About Tubing

There are a few basic essentials to consider when designing a tubular part: the size, the material, the temper, and finally the method used to draw the tube.

For stainless steel tube sizes, there are two different kinds of tubing: hypodermic gage tubing and fractional tubing.

Fractional size tubing is made to all of the common fractional sizes. When choosing a size, outside diameters (O.D.) are usually specified along with the wall thickness, rather than the inside diameter (I.D.) For example:

1/4” Outside Diameter x .035” Wall
1/8” Outside Diameter x .020” Wall

This is different from hypodermic gage tubing or what is commonly referred to as needle tubing. Hypodermic tubing is typically referred to by its gage size. Gage sizes are determined by the outside diameter and the inside diameter of the tube.

When designing a tubular part, please take a look at our Hypodermic Gage Chart or Fractional Tube Chart for help with picking out the right tube. The sizes on these charts are typically readily available and in stock. Custom sizing is also available if your application requires it. Please contact us if you need help with finding the right size, or if you don’t see what you’re looking for on our charts and we can help accommodate you.

While choosing the right material for an application, there are many things that need to be considered. Here at New England Small Tube, the majority of materials we work with are 300 series stainless steel, specifically type 304 and type 316. We also frequently work with copper, brass, Inconel, and titanium among other specialty alloys. Please refer to our Materials section for more information on each of these alloys. We will be happy to assist you in choosing the right material for your application.

The next consideration when choosing the proper tubing is the temper. Temper is how hard a tube is and it is measured by the tensile strength. Generally, off-the-shelf hypodermic tubing is full hard and off-the-shelf fractional tubing will be annealed (soft). Please see the chart below for reference. Temper is an important consideration if an application requires fabrication or bending.

Temper (Tensile Strength)
Note: Reference Only

  • Full Hard
    • Tensile Strength ≈ 170,000 PSI
    • “Needle Hard”
    • This is the cold worked condition of the tube after drawing
  • 3/4 Hard
    • Tensile Strength ≈ 140,000 PSI to 160,000 PSI
    • This condition is achieved by heat treating the tube after drawing
  • 1/2 Hard
    • Tensile Strength ≈ 120,000 PSI to 140,000 PSI
    • This condition is achieved by heat treating the tube after drawing
  • Annealed
    • Tensile Strength <120,000 PSI
    • “Soft”
    • This condition is achieved by heat treating the tube after drawing

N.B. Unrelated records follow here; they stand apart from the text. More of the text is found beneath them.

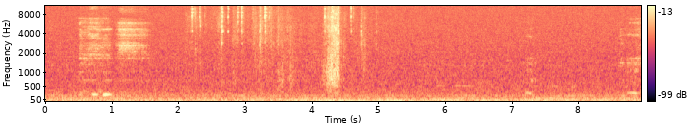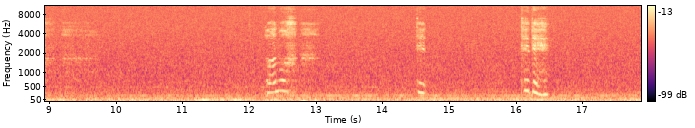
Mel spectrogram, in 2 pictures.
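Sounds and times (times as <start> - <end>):
low steady hum: 0.0 - 17.8
faint rustles: 2.1 - 5.0
zipper being pulled down: 2.2 - 4.8.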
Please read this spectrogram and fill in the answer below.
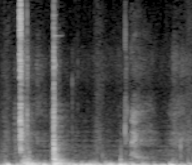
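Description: The door of a dome-shaped mountain refuge hut being handled, with two sharp knocks about half a second apart.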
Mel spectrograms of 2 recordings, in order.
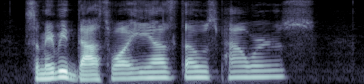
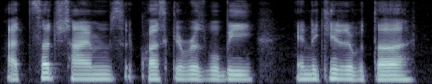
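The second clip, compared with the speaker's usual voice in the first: ordinary talk, nothing marked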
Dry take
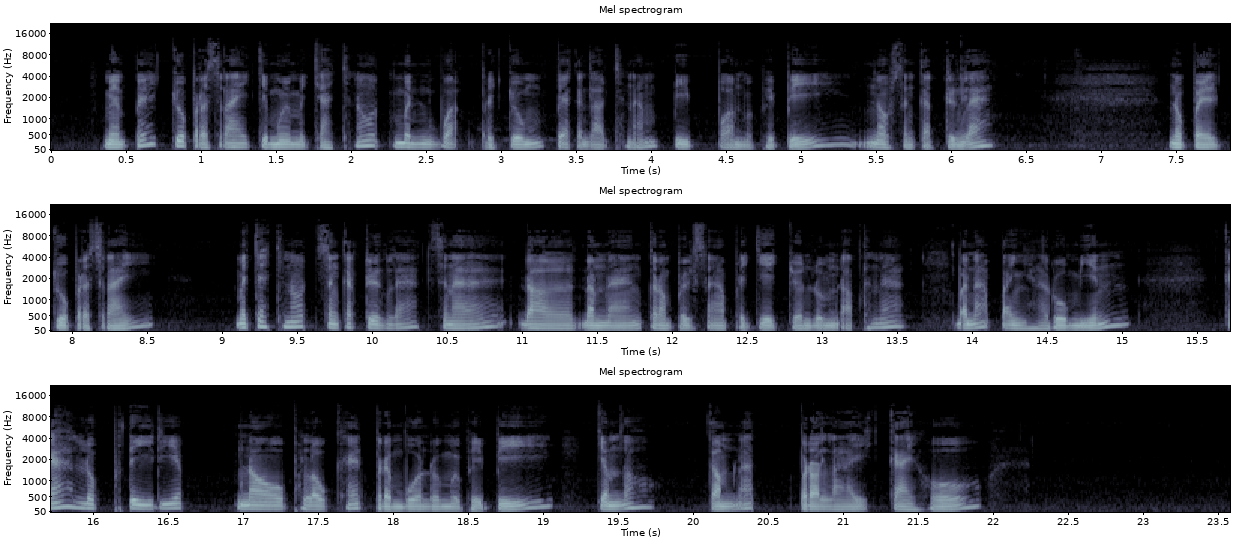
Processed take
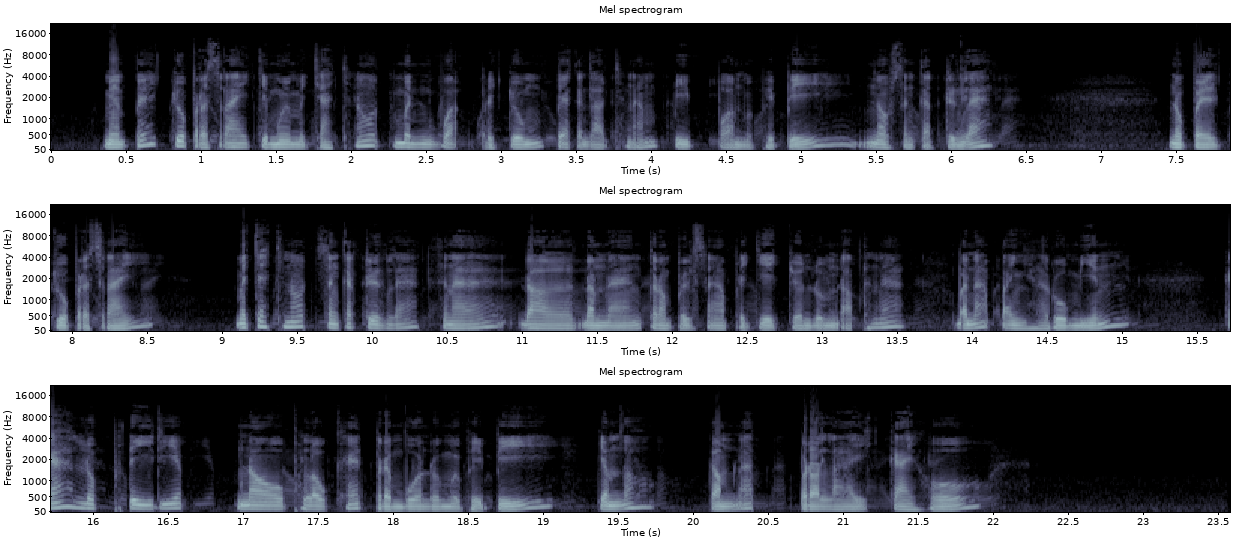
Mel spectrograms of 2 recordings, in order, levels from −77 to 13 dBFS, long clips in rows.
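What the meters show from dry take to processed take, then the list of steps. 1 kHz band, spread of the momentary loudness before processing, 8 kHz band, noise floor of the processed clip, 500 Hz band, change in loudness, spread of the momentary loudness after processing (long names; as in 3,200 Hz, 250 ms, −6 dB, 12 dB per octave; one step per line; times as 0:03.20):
0.0 dB, 7 LU, −1.0 dB, −60 dBFS, 0.0 dB, 0.0 dB, 7 LU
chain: low-pass that shuts in the quiet parts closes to 1,400 Hz, open at −18 dBFS
far-end echo of a speakerphone 220 ms, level −23 dB
wave folding −6.5 dBFS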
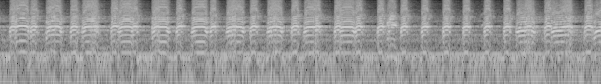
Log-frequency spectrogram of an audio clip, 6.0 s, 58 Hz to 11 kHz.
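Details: Pair of white-bellied sea eagles trading places on the nest, recorded by nest cam 7/1/2015, squonking nonstop: rapid run of harsh, honking notes about two to three per second, overlapping in duet, over a constant background hum.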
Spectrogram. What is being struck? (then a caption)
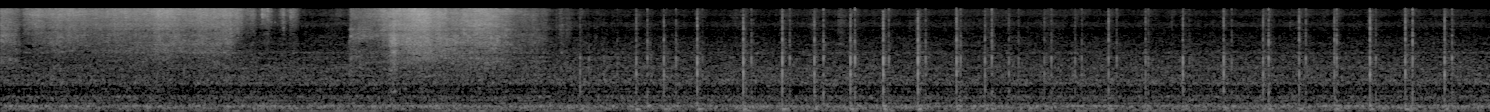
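Printed paper pages of an open paperback comic book. Fingertips and medium-length nails tap and scratch lightly on the glossy printed paper pages of an open paperback graphic novel lying flat on a cloth desk mat. Quiet, soft taps and brushing scratches land over a steady low hum, with a brighter hissing scratch early on before the taps become regular.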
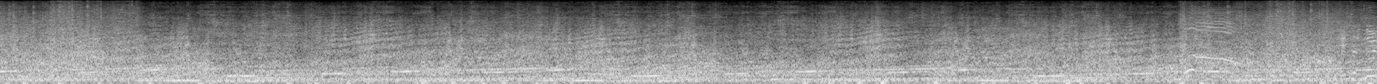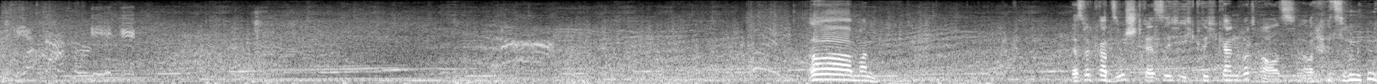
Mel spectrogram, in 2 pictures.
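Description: A racing engine whines and roars steadily at high speed.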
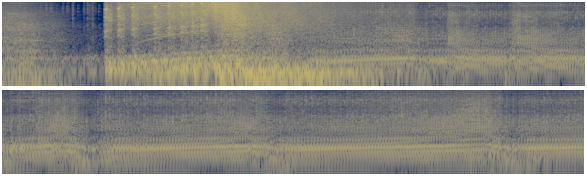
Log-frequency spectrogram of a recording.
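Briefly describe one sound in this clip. A small racing car's engine hums and revs steadily.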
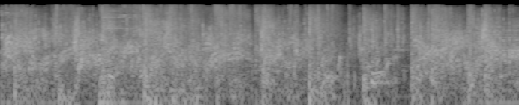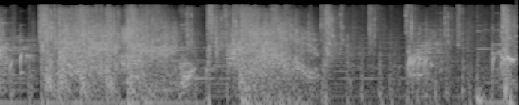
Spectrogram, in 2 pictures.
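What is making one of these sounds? A sword slashes at creatures with sharp hits and impacts.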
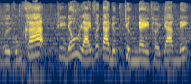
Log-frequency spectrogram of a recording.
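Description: An actor voicing a menacing dark spirit in a cartoon, taunting and arrogant. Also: mid-range voice, fast talker, over loud music, natural voice. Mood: menacing, mocking. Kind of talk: animated villain dubbing.

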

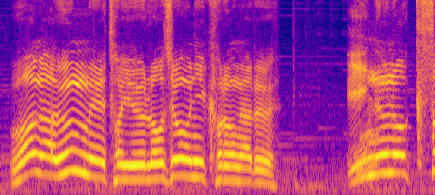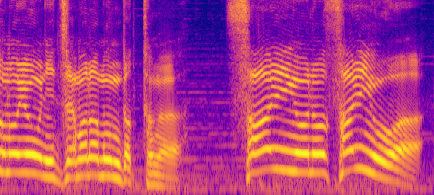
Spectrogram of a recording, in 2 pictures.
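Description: High, forceful, theatrical vampire villain. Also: male voice, exaggerated voice. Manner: grandiose, drawn-out taunting with bursts of shouting. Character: arrogant, godlike vampire villain, gloating and theatrical. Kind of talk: Japanese video game voice acting.

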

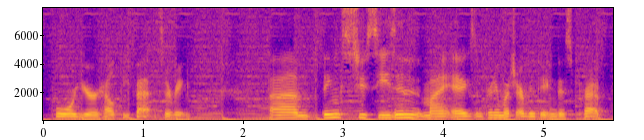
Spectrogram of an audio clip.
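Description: A woman's voice: lowish voice, vocal fry. A young woman in her twenties giving chatty meal-prep tips in her home kitchen, speaking into a handheld camera. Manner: bubbly, teasing, explains in a chatty way. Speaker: fitness vlogger. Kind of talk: casual vlog chat and meal-prep tips.

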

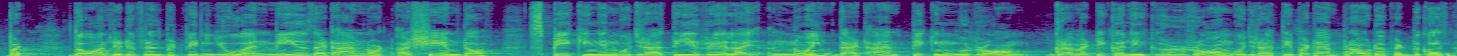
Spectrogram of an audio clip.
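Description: A man's voice: medium pitch, brisk, few pauses. A man in his thirties with an Indian English accent, a Bhojpuri native speaker from Bihar, answering interview questions as an English professor, thoughtful, with many fillers and restarts. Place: small indoor room, seated on a sofa. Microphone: camera across the room.

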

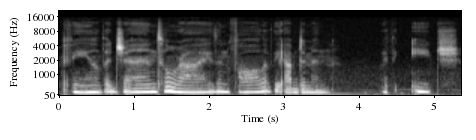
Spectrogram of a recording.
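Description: Slow, whispering woman guiding meditation. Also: on the low side, fairly even intonation. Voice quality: breathy, whispery. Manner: gentle, soothing, unhurried with long pauses. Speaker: meditation guide. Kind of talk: guided meditation, whispered soft-spoken.

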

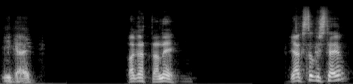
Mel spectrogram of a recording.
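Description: An animated, encouraging game hero. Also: male voice, on the high side, a little slow, exaggerated voice. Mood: earnest, encouraging. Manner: clear, emphatic, addressing children directly. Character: friendly, encouraging heroic masked man, earnest big-brother type. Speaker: hero narrator of a card quiz mode. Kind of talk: scripted game dialogue addressed to a young player.

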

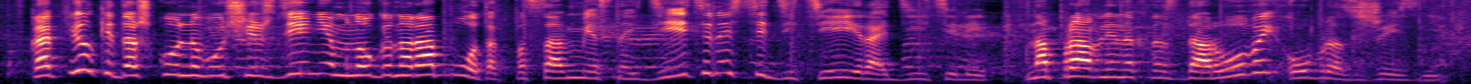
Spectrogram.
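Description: A woman's voice: high-pitched, big pitch swings, brisk, fairly bright tone. A woman reading scripted narration as a reporter for a news story.

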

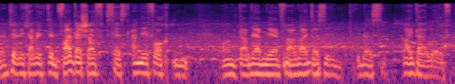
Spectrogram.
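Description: A man playing a proud, cocky heavyweight boxing champion in an improvised radio-play interview, halting and self-important. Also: low voice, fairly even intonation, crowd noise, close to an everyday voice. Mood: evasive. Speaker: guest athlete being interviewed. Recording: noisy, with arena ambience behind.

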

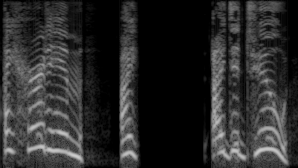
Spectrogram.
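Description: Woman as high-pitched, urgently pleading child. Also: measured pace, dark tone, no room sound. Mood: excited hope. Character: frightened, earnest child narrator pleading urgently.

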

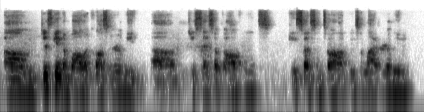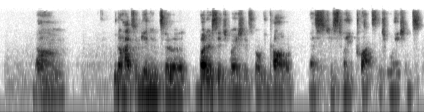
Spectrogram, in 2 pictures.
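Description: Soft-spoken young man, flat roomy audio. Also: medium pitch, moderate pace. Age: young adult. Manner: soft-spoken, hesitant with many ums. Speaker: basketball player at press conference. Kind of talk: post-game press conference answers. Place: room in front of team backdrop. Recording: roomy video call audio.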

The last consideration when choosing a tube is how the tube was drawn or made. The three basic methods or types of tubing are seamless, welded, and welded & drawn. Seamless tubing is made by punching a hold through a billet and drawing the material to size. This method can be used to form very thin walled tubing or very thick walled tubing. Welded material starts with a flat sheet, that is rolled and welded creating a rather noticeable seam. Welded & Drawn tubing starts the same way, however, it is plug drawn after rolling. That means a plug is put through the inside of the tube to smooth out the seam. If necessary, this step can be done multiple times to produce a better finish on the internal diameter.